For example, Space.com reported that in Wyoming, Yellowstone National Park lies almost completely outside the path of totality. So it's not a great bet if you were thinking of heading there to watch the eclipse.

Vox reported that in Salem, Oregon, people will be able to see a total eclipse. Downtown Los Angeles, California, on the other hand, will see 62 percent of the sun blocked during the eclipse's best viewing time.

TIME reported that in the lucky little town of Goreville, Illinois, with a population of 1,067 people, the eclipse will last for the longest period — more than two-and-a-half minutes. So technically, that's probably the best place to watch the solar eclipse.

But there are other places that should be great to watch the total solar eclipse too. Eclipse 2017 has a bunch of maps of the path of totality, and the site reported that in some cities, what you'll see can literally depend on what part of town you're in.

Eclipse 2017 noted that, in particular, people in Columbia (both Missouri and South Carolina), Rexburg, Idaho; Lincoln, Nebraska; North Platte, Nebraska; Paducah, Kentucky; Grand Island, Nebraska; and Casper, Wyoming "won't even have to leave home" to get an amazing view of the solar eclipse.

As noted in the tweet above, when it comes to watching the solar eclipse, location is key. But NASA and other organizations and websites are ready to help you figure out the best place to watch the solar eclipse, whether it means driving 10 hours, or walking out your front door.

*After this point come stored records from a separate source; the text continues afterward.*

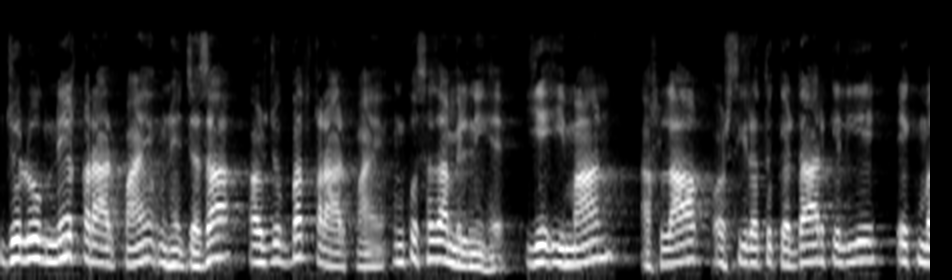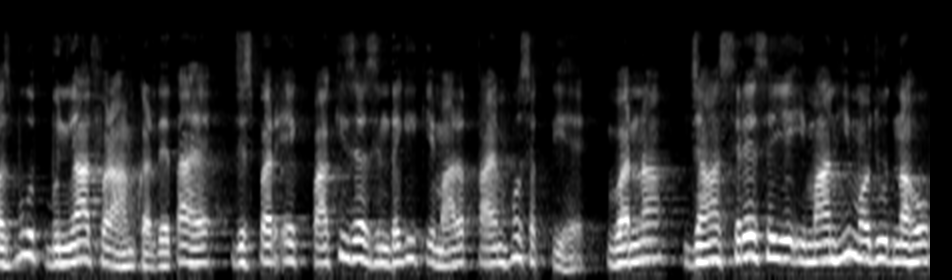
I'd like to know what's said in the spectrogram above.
جو لوگ نیک قرار پائیں، انہیں جزا اور جو بد قرار پائیں، ان کو سزا ملنی ہے۔ یہ ایمان اخلاق اور سیرت و کردار کے لیے ایک مضبوط بنیاد فراہم کر دیتا ہے، جس پر ایک پاکیزہ زندگی کی عمارت قائم ہو سکتی ہے۔ ورنہ جہاں سرے سے یہ ایمان ہی موجود نہ ہو،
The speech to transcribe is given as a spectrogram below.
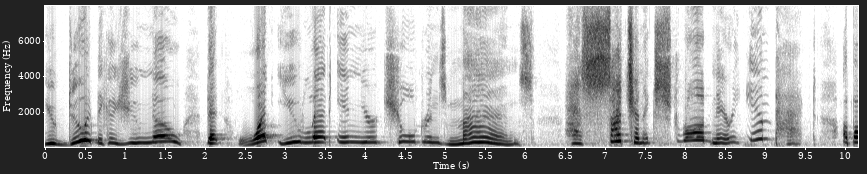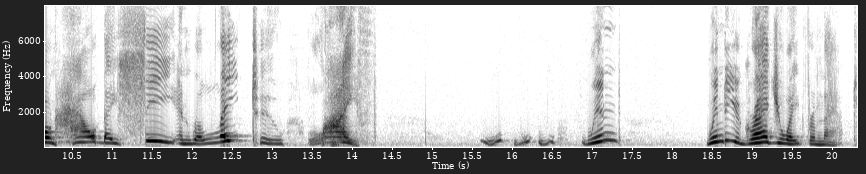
You do it because you know that what you let in your children's minds has such an extraordinary impact upon how they see and relate to life. When, when do you graduate from that?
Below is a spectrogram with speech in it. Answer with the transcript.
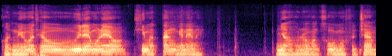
Còn nếu mà theo William O'Neill khi mà tăng cái này này nhỏ hơn hoặc bằng 0,1%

Just make sure you're wearing the right shades for the big event.